-- Data for this exercise follows --

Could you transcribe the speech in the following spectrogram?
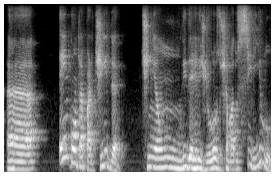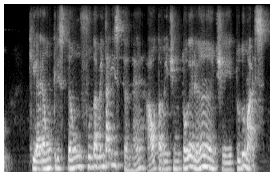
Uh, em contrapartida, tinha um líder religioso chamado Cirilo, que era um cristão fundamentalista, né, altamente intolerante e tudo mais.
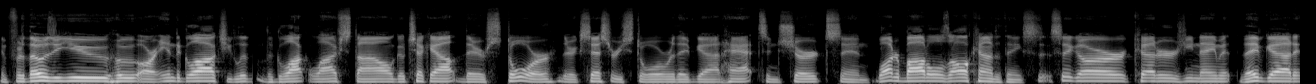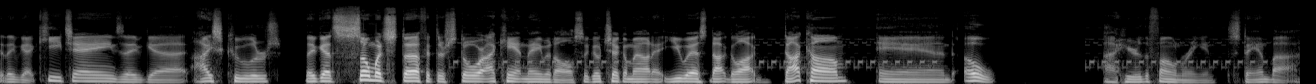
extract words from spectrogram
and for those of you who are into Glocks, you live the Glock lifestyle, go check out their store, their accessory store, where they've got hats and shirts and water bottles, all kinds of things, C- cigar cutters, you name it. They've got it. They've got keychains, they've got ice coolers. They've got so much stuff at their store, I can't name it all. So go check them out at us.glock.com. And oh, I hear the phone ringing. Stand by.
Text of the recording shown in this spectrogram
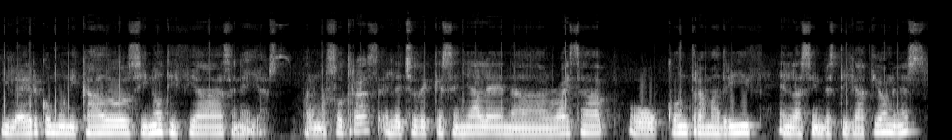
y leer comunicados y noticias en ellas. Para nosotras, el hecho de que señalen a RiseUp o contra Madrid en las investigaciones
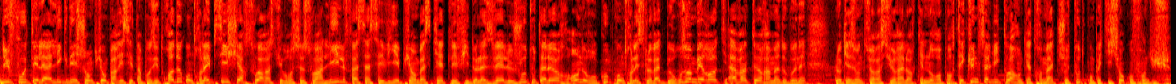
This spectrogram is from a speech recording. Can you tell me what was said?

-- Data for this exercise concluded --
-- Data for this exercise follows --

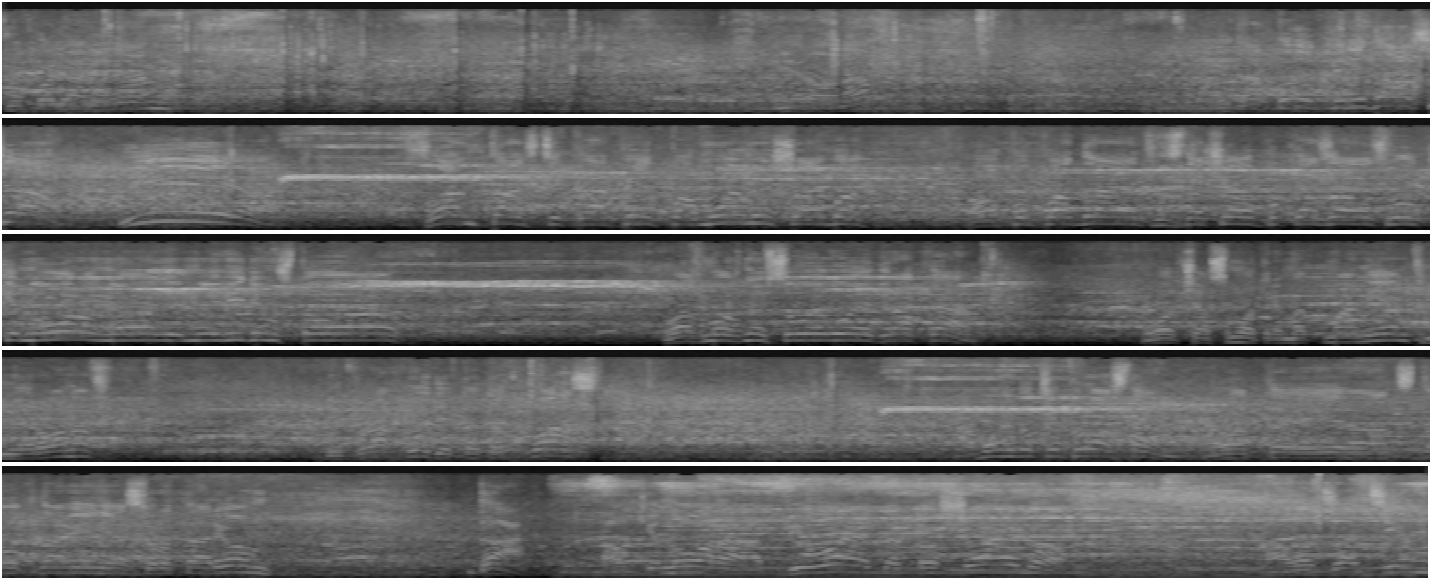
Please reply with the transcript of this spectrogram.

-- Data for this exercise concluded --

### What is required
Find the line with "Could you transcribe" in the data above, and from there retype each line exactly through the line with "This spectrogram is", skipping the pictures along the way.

### Task answer
Could you transcribe the speech in the following spectrogram?
Uh, em contrapartida, tinha um líder religioso chamado Cirilo, que era um cristão fundamentalista, né, altamente intolerante e tudo mais.
extract words from spectrogram
and for those of you who are into Glocks, you live the Glock lifestyle, go check out their store, their accessory store, where they've got hats and shirts and water bottles, all kinds of things, C- cigar cutters, you name it. They've got it. They've got keychains, they've got ice coolers. They've got so much stuff at their store, I can't name it all. So go check them out at us.glock.com. And oh, I hear the phone ringing. Stand by.
Text of the recording shown in this spectrogram
y leer comunicados y noticias en ellas. Para nosotras, el hecho de que señalen a RiseUp o contra Madrid en las investigaciones
This spectrogram is from a speech recording. Can you tell me what was said?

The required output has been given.